Marrakech in Morocco is the stuff that thriller Hollywood movies are made of. One can easily picture James Bond vrooming his way on a bike through the dusty streets of Marrakech that has snake charmers, acrobats and street vendors jostling for space.
The ancient city, steeped in mystery and charm, offers a multitude of delights for travellers. It is an alluring study in contrasts. It can turn as noisy as mardi gras or be as hip as Covent Gardens in London with luxury brands doing brisk business there. For nature lovers, there are the breathtaking Atlas Mountains that overlook the city from the desert plains outside. It was the draw of the mighty and magnificent Atlas that had my wife Leshmi and me deciding to visit Morocco. This is one place that has always been on our bucket list. We stayed near the shores of Lake Bin El Ouidane in Azilal region, which gave us an amazing view of the snow-capped mountains. This is about three hours from Marrakech and it was on our return trip that we stopped over there for a few days.
What we had repeatedly read about was the dust and heat of Marrakech.
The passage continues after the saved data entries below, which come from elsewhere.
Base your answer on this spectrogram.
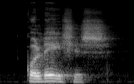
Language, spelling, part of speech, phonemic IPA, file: Dutch, colleges, noun, /ˈkɔlɪtʃəs/, Nl-colleges.ogg
- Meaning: plural of college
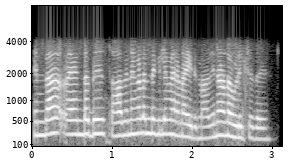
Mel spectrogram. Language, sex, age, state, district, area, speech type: Malayalam, female, 18-30, Kerala, Kozhikode, rural, conversation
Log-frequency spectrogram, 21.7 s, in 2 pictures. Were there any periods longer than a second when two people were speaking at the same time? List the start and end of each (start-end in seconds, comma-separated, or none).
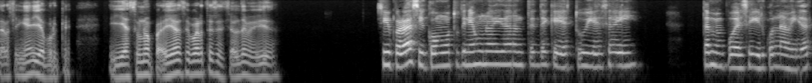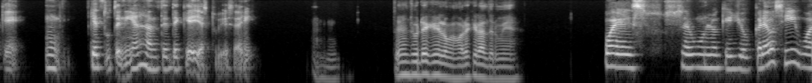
none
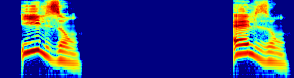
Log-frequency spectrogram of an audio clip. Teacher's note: the final S on il and elle is linked to the vowel at the beginning of on and sounds like z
So we made the trip in January which is one of the coldest months, but even then temperature during daytime hover around 20 degrees centigrade and can drop drastically at night. The city can be split into two sections — the old and the new. The old world charm resonates in the bustling medina (town centre), which is over a 1,000 years old, and is a UNESCO World Heritage site. The medina is separated from the rest of Marrakech by ancient walls. Housed within its antiquated walls is a secret world where the old world still manages to cling on, in spite of the new world that has been emerging outside it. The streets are akin to a maze and I was treated to the sight of donkey and horse carts aside from mopeds, cabs and tuk-tuks. One cannot miss the desperate shopkeepers haggling their heads off to sell their wares. Leshmi was so good at bargaining at the souks and beating the traders on price that one of them asked me if she was from the Berber region (the local mountains), where there are great hagglers!
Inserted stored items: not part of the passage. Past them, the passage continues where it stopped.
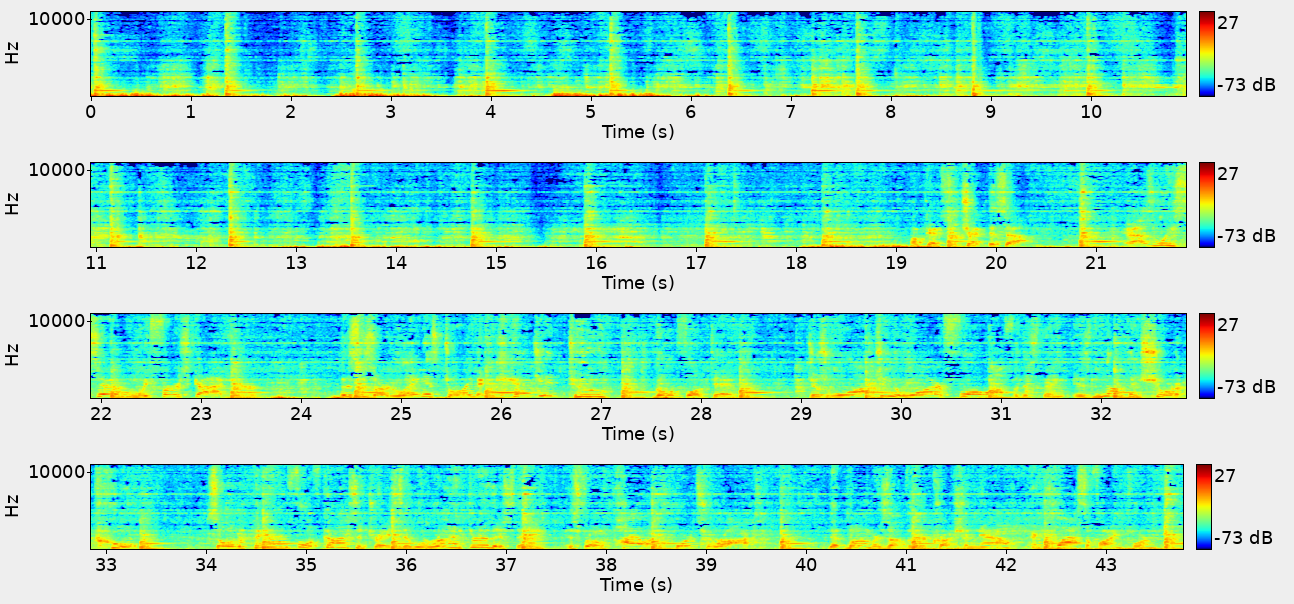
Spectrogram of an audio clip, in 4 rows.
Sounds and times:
Speech: 0:19.2 - 0:20.4, 0:21.3 - 0:23.7, 0:24.4 - 0:28.5, 0:29.1 - 0:33.4, 0:34.0 - 0:39.6, 0:40.2 - 0:43.6.

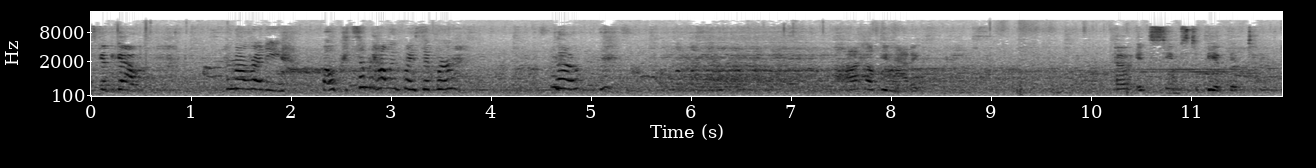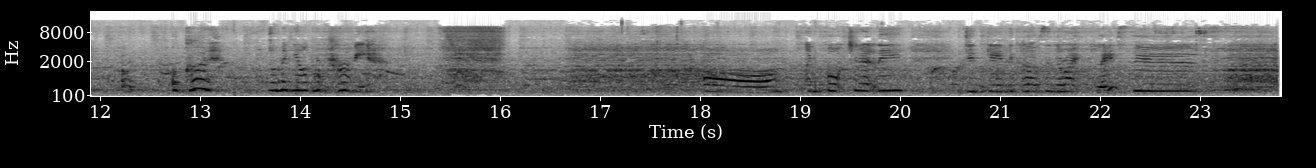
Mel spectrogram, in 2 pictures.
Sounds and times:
Music: 0:00.0 - 0:23.8
Zipper (clothing): 0:15.4 - 0:16.1.

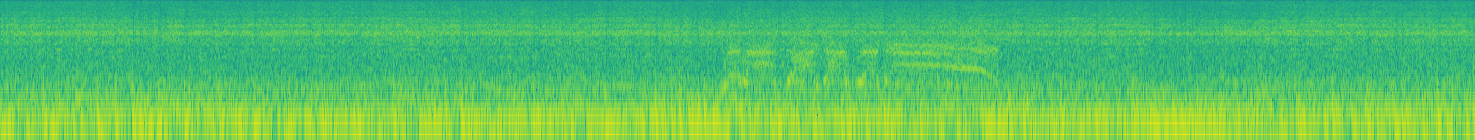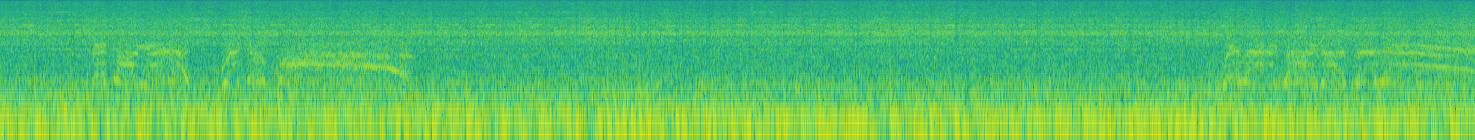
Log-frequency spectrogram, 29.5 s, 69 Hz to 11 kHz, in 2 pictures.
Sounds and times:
Cacophony: 0:00.0 - 0:29.5
Music: 0:00.0 - 0:29.5.

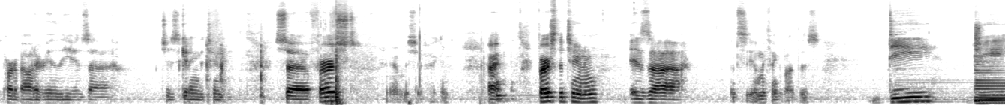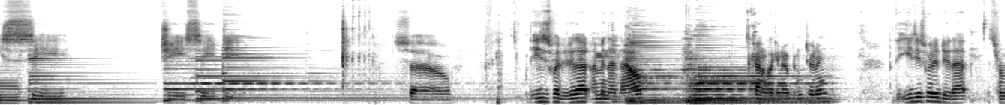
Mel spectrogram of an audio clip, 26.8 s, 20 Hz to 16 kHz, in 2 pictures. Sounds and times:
Speech: 0:00.0 - 0:01.6, 0:02.2 - 0:03.1, 0:03.7 - 0:11.0, 0:11.8 - 0:12.5, 0:18.7 - 0:19.4, 0:20.4 - 0:22.0, 0:23.4 - 0:24.5, 0:25.3 - 0:26.8
Music: 0:12.9 - 0:20.2, 0:21.5 - 0:24.6.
Marrakech is steeped in history and culture. People are generally friendly, but you have to be mindful of pickpockets in the main square, as you would in many market towns in the world. The markets have a life of their own —it is colourful, noisy and vibrant, but scary at times.
To give a list of places that we visited, there is the Jemaa el-Fnaa Square which is the central part of the medina which comes alive at night with performers, snake charmers and food stalls. Talking of snake charmers, an interesting episode comes to mind when I encountered one. I had casually taken his photo from a distance on my phone. He then came towards me, smiled and said, “$10”. I was surprised and said that was unfair and the next thing I know, I am running around the square being chased by a cobra and its crazy charmer! Nevertheless, an interesting experience!
Coming back to the square, there are souks that sell everything from carpets, lamps and spices to dates and mint tea. The Bahia Palace is an amazing example of Islamic and Moroccan architectural style. There is also the Saadian Tombs from the 15th century, the grand resting place of Sultan Ahmad al-Mansur. Another must-visit is the Koutoubia Mosque, which is the largest mosque in the city with high minarets. We got to experience a slice of the fabled Marrakech history when we explored a show at the restaurant called Chez Ali, which hosts a fantastic Moroccan dinner and cultural show every night. The experience was beyond mesmerising with music, traditional folk dance, belly dance, men on horses, fireworks, and even a flying carpet. Couscous, Tajine (chicken dish) and mint tea was our staple diet during the trip!
A visit to Marrakech would not be complete without experiencing a hammam or Turkish bath. An old timer, in a good mood, spills the beans about the traditional Berber lip stain called aker fassi in Arabic. The lip stain is contained in a miniature clay pot and is actually red clay terra-cotta that’s coated in a dye made of poppy leaves, pomegranate extract, and henna. A brush dipped in water, cream, or oil, and swirled in the pot does the trick of transferring the colour on to your lips or cheeks. In parting, I would highly recommend a visit to Morocco, if you like the hustle and bustle....